What is expected. Your reply should reproduce the data below without a single alteration, apart from dropping the images.

Data in this exercise.
────────────────

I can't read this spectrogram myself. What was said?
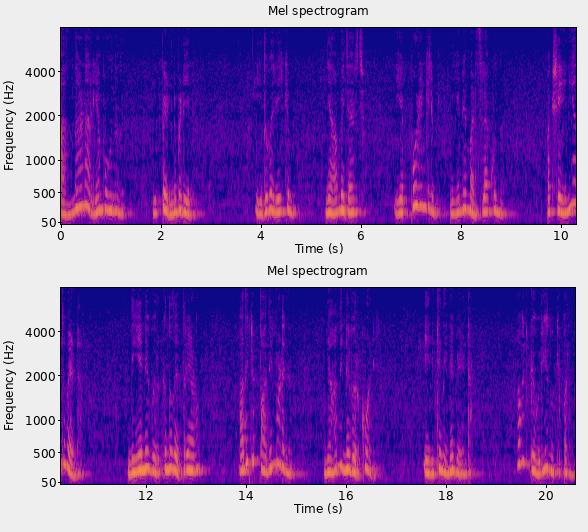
അന്നാണ് അറിയാൻ പോകുന്നത് ഈ പെണ്ണുപിടിയൽ ഇതുവരേക്കും ഞാൻ വിചാരിച്ചു എപ്പോഴെങ്കിലും നീ എന്നെ മനസ്സിലാക്കുമെന്ന്. പക്ഷേ ഇനി അത് വേണ്ട. നീ എന്നെ വെറുക്കുന്നത് എത്രയാണോ അതിന്റെ പതിന്മടങ്ങ് ഞാൻ നിന്നെ വെറുക്കുവാടി. എനിക്ക് നിന്നെ വേണ്ട. അവൻ ഗൗരിയെ നോക്കി പറഞ്ഞു.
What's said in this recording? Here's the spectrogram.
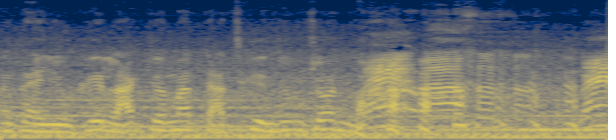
ตั้งแต่อยู่ขึ้นรักจนมาจัดขึ้นชุมชนแม่แม่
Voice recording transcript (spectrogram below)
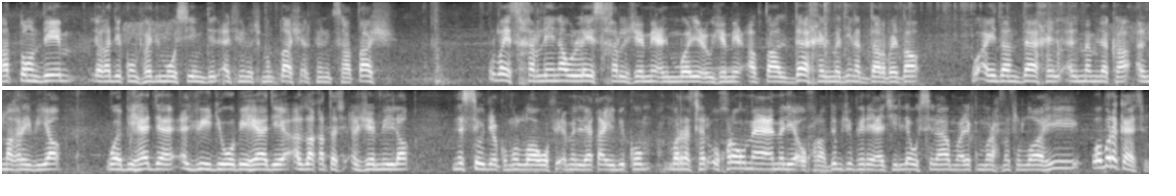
هاد التنظيم اللي غادي يكون في هذا الموسم ديال 2018 2019 والله يسخر لينا ولا يسخر لجميع المواليع وجميع الأبطال داخل مدينة الدار البيضاء وأيضا داخل المملكة المغربية. وبهذا الفيديو وبهذه اللقطات الجميلة نستودعكم الله وفي أمل اللقاء بكم مرة أخرى ومع عملية أخرى. دمتم في رعاية الله والسلام عليكم ورحمة الله وبركاته.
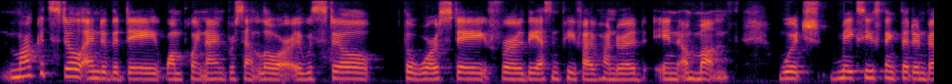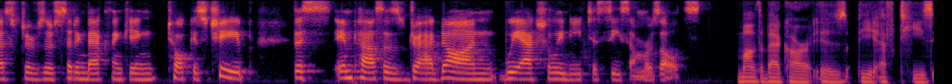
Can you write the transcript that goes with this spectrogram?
markets still ended the day 1.9% lower. It was still the worst day for the S&P 500 in a month, which makes you think that investors are sitting back thinking talk is cheap. This impasse has dragged on. We actually need to see some results. Mamta Badkar is the FT's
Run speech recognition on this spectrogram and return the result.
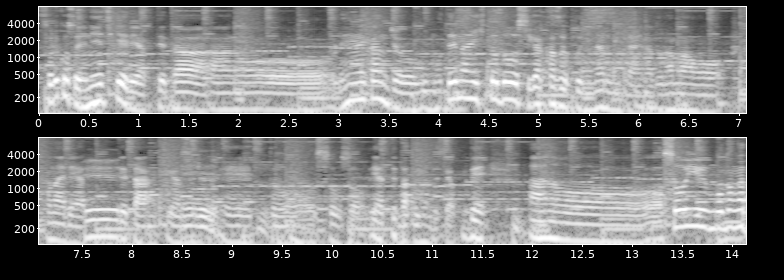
それこそ NHK でやってたあの恋愛感情を持てない人同士が家族になるみたいなドラマをこの間やってた気がする、ええーっとそうそうやってたと思うんですよ。で、あのそういう物語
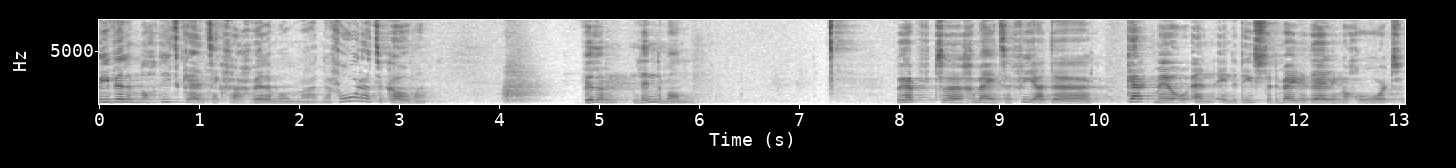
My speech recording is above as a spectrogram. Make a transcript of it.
Wie Willem nog niet kent, ik vraag Willem om eh, naar voren te komen. Willem Lindeman. U hebt uh, gemeente via de kerkmail en in de diensten de mededelingen gehoord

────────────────

Solution below.
I can't read this spectrogram myself. What was said?
അന്നാണ് അറിയാൻ പോകുന്നത് ഈ പെണ്ണുപിടിയൽ ഇതുവരേക്കും ഞാൻ വിചാരിച്ചു എപ്പോഴെങ്കിലും നീ എന്നെ മനസ്സിലാക്കുമെന്ന്. പക്ഷേ ഇനി അത് വേണ്ട. നീ എന്നെ വെറുക്കുന്നത് എത്രയാണോ അതിന്റെ പതിന്മടങ്ങ് ഞാൻ നിന്നെ വെറുക്കുവാടി. എനിക്ക് നിന്നെ വേണ്ട. അവൻ ഗൗരിയെ നോക്കി പറഞ്ഞു.
What's said in this recording? Here's the spectrogram.
ตั้งแต่อยู่ขึ้นรักจนมาจัดขึ้นชุมชนแม่แม่
Voice recording transcript (spectrogram below)
هاد التنظيم اللي غادي يكون في هذا الموسم ديال 2018 2019 والله يسخر لينا ولا يسخر لجميع المواليع وجميع الأبطال داخل مدينة الدار البيضاء وأيضا داخل المملكة المغربية. وبهذا الفيديو وبهذه اللقطات الجميلة نستودعكم الله وفي أمل اللقاء بكم مرة أخرى ومع عملية أخرى. دمتم في رعاية الله والسلام عليكم ورحمة الله وبركاته.
Can you write the transcript that goes with this spectrogram?
markets still ended the day 1.9% lower. It was still the worst day for the S&P 500 in a month, which makes you think that investors are sitting back thinking talk is cheap. This impasse has dragged on. We actually need to see some results. Mamta Badkar is the FT's
Run speech recognition on this spectrogram and return the result.
それこそ NHK でやってたあの恋愛感情を持てない人同士が家族になるみたいなドラマをこの間やってた気がする、ええーっとそうそうやってたと思うんですよ。で、あのそういう物語
My speech recording is above as a spectrogram. Make a transcript of it.
Wie Willem nog niet kent, ik vraag Willem om eh, naar voren te komen. Willem Lindeman. U hebt uh, gemeente via de kerkmail en in de diensten de mededelingen gehoord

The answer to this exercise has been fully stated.